9. I find one more fundamental hurdle in the way of the petitioner. K. P. Chowdhry v. State of Madhya Pradesh, AIR 1967 SC 203 and Mulamchand's case (AIR 1968 SC 1218) (supra) clearly provide that Art. 299 of the Constitution of India is mandatory and if no contract is entered into in those terms then it is a void transaction and cannot be given effect to in Court of law. In pursuance of such a void contract if a party incurs the expenditure then that party is entitled to reimbursement not because of the contract but on the. rule of quasi-contract or restitution and it becomes subject to obligation or duty to account the defendant for what he has received in the transaction. Both these judgments are applicable to the facts of the present case and the learned District Judge was in error in not applying the rule laid down in Mulamchand's case (supra) which was clearly applicable to this case and is not distinguishable. Once the main contract is void then the arbitration clause contained therein becomes meaningless because the arbitration clause is provided for reference of present or future disputes to arbitration under a valid agreement and if the agreement itself is invalid the arbitration clause falls with it. The Courts below erred in relying on A. L Rallia Ram's case (AIR 1963 SC 1685) (supra) in coming to the conclusion that even unsigned written contracts can be valid. In A. L. Rallia Ram's case (supra) it was assumed that there was a valid existence of contract but the arbitration agreement which was reduced to writing though not signed by the parties was subject matter of consideration. On these facts it was held that an unsigned written arbitration agreement would be valid. As regards S. Kesar Singh's case (AIR 1978 J&K; 102) (supra) I am of the opinion that that has not been correctly decided. Only reference was made to A. L. Rallia Ram's case (supra) and not to K. P. Chowdhary's case (AIR 1967 SC 203) and Mulamchand's case (AIR 1968 SC 1218) (supra) If these two judgments had been noticed the decision would have been otherwise. Accordingly, I dissent from S. Kesar Singh's case (supra) and hold that merely because of submission of tender and acceptance thereof no binding contract as envisaged by Art. 299 of the Constitution can come into existence. Accordingly, I hold that in the present case no binding contract came into being between the parties within the meaning of Article 299 of the Constitution with the result that the arbitration clause contained in the unsigned agreement could not be relied upon for claiming stay under S. 34 of the Act. On this reasoning also the application filed by the petitioner under S. 34 of the Act deserves to be dismissed.
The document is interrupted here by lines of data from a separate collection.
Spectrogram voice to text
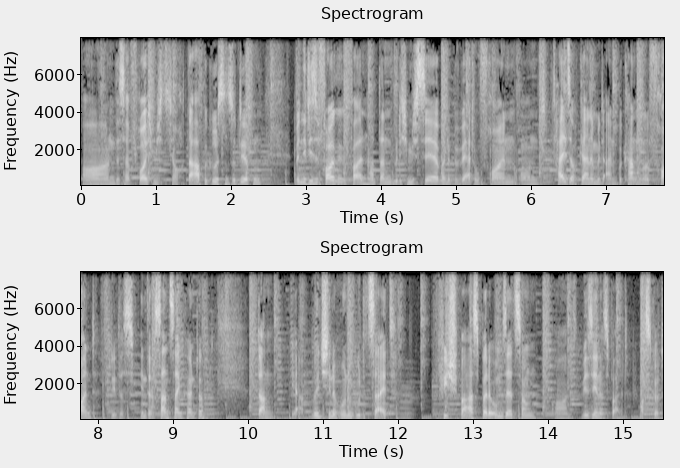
Und deshalb freue ich mich, dich auch da begrüßen zu dürfen. Wenn dir diese Folge gefallen hat, dann würde ich mich sehr über eine Bewertung freuen und teile sie auch gerne mit einem Bekannten oder Freund, für die das interessant sein könnte. Dann ja, wünsche ich dir noch eine gute Zeit. Viel Spaß bei der Umsetzung und wir sehen uns bald. Mach's gut.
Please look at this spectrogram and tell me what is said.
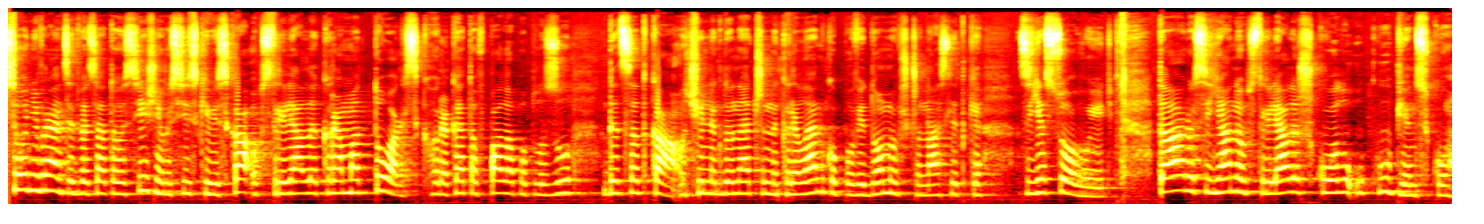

10. For the reasons recorded above this revision is devoid of merit and is dismissed with no order as to costs.
11. Revision dismissed.